STAR WARS: Return of the Jedi – Special Edition original motion picture soundtrack (1997 RCA limited edition with holographic discs, original soundtrack released 1983)
The final soundtrack of the original trilogy received the most disappointing Special Edition soundtrack. The reissues for A New Hope and The Empire Strikes Back essentially offered complete collections of all the music from those two films. The soundtrack for Return of the Jedi suffers the most from the Special Edition changes. New music replaces old well-loved tunes, which is rarely a good idea.
Instead of the classic music of “Lapti Nek” (Jabba’s palace scene) we now get “Jedi Rocks”. I need not tell you how unwelcome that song was, replacing “Lapti Nek”. All because Lucas didn’t like that the singing alien puppet’s lips didn’t move enough, so he decided to “fix” that by putting in a much more elaborate musical number to go with the new CG lips. Thanks, George. Thankfully “Lapti Nek” was included on the 4 CD Star Wars Anthology box set.
The other missing music is “Ewok Celebration”, which fans worldwide know as “Yub Nub”. This Ewok song was one of those miserable little teddy bears’ few redeeming qualities. “Ewok Celebration” is replaced by the bland new “Victory Celebration” which ends the film. Thankfully the original music is also on the Anthology box set. (I would like to get that.)
Return of the Jedi gets off to a slower start than the other soundtracks. Instead of a battle or vicious Wampa attack, Jedi opened with a couple droids wandering through the desert before finding gainful employment with Jabba the Hutt. I know, right? How could that not make for exciting music? It’s not until Luke Skywalker confronts Jabba (track 6) that things start to move. Until then, the music remains largely atmospheric and creepy. There are a few unforgettable musical cues, such as that which accompanies Han Solo’s thawing.
Because Jedi was the third movie in a trilogy, it revisits a lot of familiar themes. The music for “The Imperial March” is heard several times for example (such as within “The Emperor Arrives”), but there isn’t much in terms of new memorable themes. I suppose that is to be expected. The nature of the film, including the deaths of beloved characters and other upsetting revelations, lent themselves to a darker soundtrack. A lot of atmospheric pieces helped underscore the mood of these scenes. This is offset by child-like Ewok segments of brightness.
A nice touch is the inclusion of alternate versions. The exciting “Sail Barge Assault” is included in an alternate take. There is also a sweeping concert suite of “The Forest Battle” on disc two. “Lapti Nek” and “Yub Nub” would have been nice, but in 1997 George was really trying to bury the original versions of the films forever. I’ll just have to find an old record, or that Anthology box.

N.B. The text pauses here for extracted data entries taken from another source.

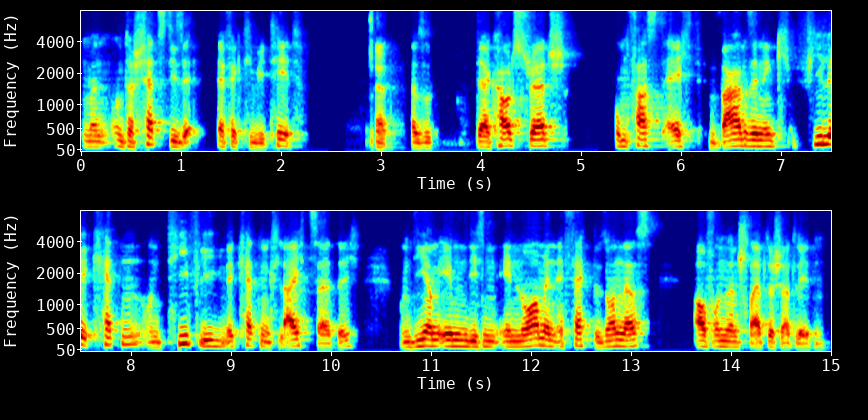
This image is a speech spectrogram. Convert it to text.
man unterschätzt diese Effektivität. Ja. Also der Couch-Stretch umfasst echt wahnsinnig viele Ketten und tiefliegende Ketten gleichzeitig. Und die haben eben diesen enormen Effekt, besonders auf unseren Schreibtischathleten.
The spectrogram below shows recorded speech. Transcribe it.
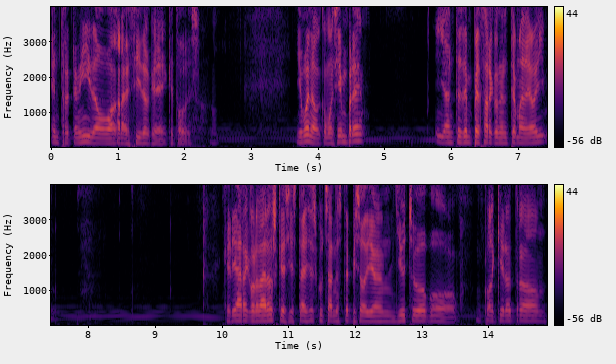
entretenido o agradecido que, todo eso. Y bueno, como siempre, y antes de empezar con el tema de hoy, quería recordaros que si estáis escuchando este episodio en YouTube o en cualquier otro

The original music, excised for the Special Edition, is what this CD misses most.